At this point, I think we can all agree it doesn't really matter whether Neil Armstrong said "one small step for man" or "one small step for a man" when he set foot on the Moon's surface. Sure, semantic accuracy would have been nice, but again: he was the first person to set foot on the Moon. That's kind of the important bit.
For his part, Armstrong always insisted that he had, in fact, said the correct version of his legendary quote, with the indefinite article very much included. In the intervening decades, the leading explanation for the discrepancy has been a blip in NASA's radio signal, one that would have created just enough static to drown out that particular word in Armstrong's announcement. But a team of researchers from Michigan State and Ohio State say that the explanation may actually be found not in a radio malfunction but rather in Armstrong's central Ohio background.
Armstrong was born in the village of Wapakoneta, a town in the northwestern corner of Ohio, but his father's work as a state auditor meant that Neil moved throughout central Ohio until he was about 14 years old.

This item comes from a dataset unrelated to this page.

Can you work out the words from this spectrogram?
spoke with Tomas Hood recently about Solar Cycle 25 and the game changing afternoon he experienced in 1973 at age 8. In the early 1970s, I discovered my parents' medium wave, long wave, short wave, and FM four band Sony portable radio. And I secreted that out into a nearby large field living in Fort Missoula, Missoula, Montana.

Like everywhere else, central Ohio has its own unique regional accent, and one of its more prominent features would take on unforeseeable significance on July 20, 1969. In conversational speech, central Ohioans frequently blend together "for a" into what MSU researcher Laura Dilley describes as a "frrr(uh)" sound.
In normal speech, this is a minor enough quirk of dialect that a listener is unlikely to even notice it, but Armstrong's lunar speech was anything but normal. The careful attention of the entire planet combined with what was admittedly a less than optimal transmission quality means that Armstrong's "for a man" sounded like "for man," even if he himself had no doubt he said the right thing. Here's how Dilley and her team arrived at that particular conclusion, according to the Acoustical Society of America:

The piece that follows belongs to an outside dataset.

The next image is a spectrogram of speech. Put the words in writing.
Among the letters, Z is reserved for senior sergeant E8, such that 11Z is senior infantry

Dilley and her colleagues, who include MSU linguist Melissa Baese-Berk and OSU psychologist Mark Pitt, thought they might be able to figure out what Armstrong said with a statistical analysis of the duration of the “r” sound as spoken by native central Ohioans saying “for” and “for a” in natural conversation. They used a collection of recordings of conversational speech from 40 people raised in Columbus, Ohio, near Armstrong’s native town of Wapakoneta. Within this body of recordings, they found 191 cases of “for a.” They matched each of these to an instance of “for” as said by the same speaker and compared the relative duration. They also examined the duration of Armstrong’s “for (a”) from the lunar transmission.
The researchers found a large overlap between the relative duration of the “r” sound in “for” and “for a” using the Ohio speech data. The duration of the “frrr(uh)” in Armstrong’s recording was 0.127 seconds, which falls into the middle of this overlap, though it is a slightly better match for an “a”-less “for.” In other words, the researchers conclude, the lunar landing quote is highly compatible with either possible interpretation, though it is probably slightly more likely to be perceived as “for” regardless of what Armstrong actually said. Dilley says there may have been a “perfect storm of conditions” for the word “a” to have been spoken but not heard.

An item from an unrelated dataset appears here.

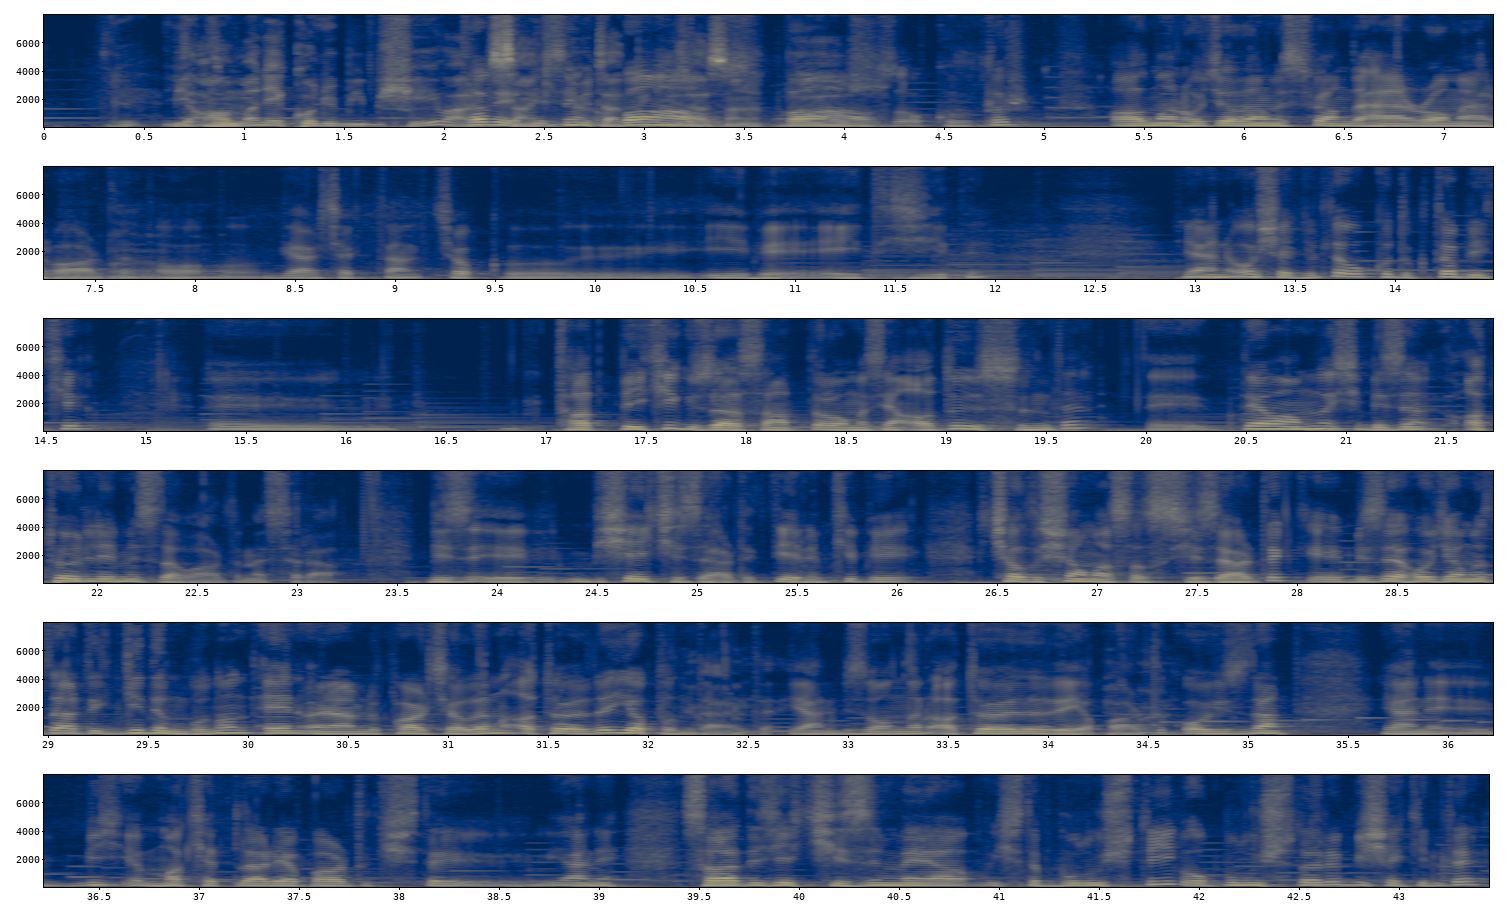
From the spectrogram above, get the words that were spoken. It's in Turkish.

Check out the abstract for their presentation, which will be presented at this week's 21st International Congress on Acoustics in Montreal, right here.
Rare image of Neil Armstrong on the lunar surface via NASA.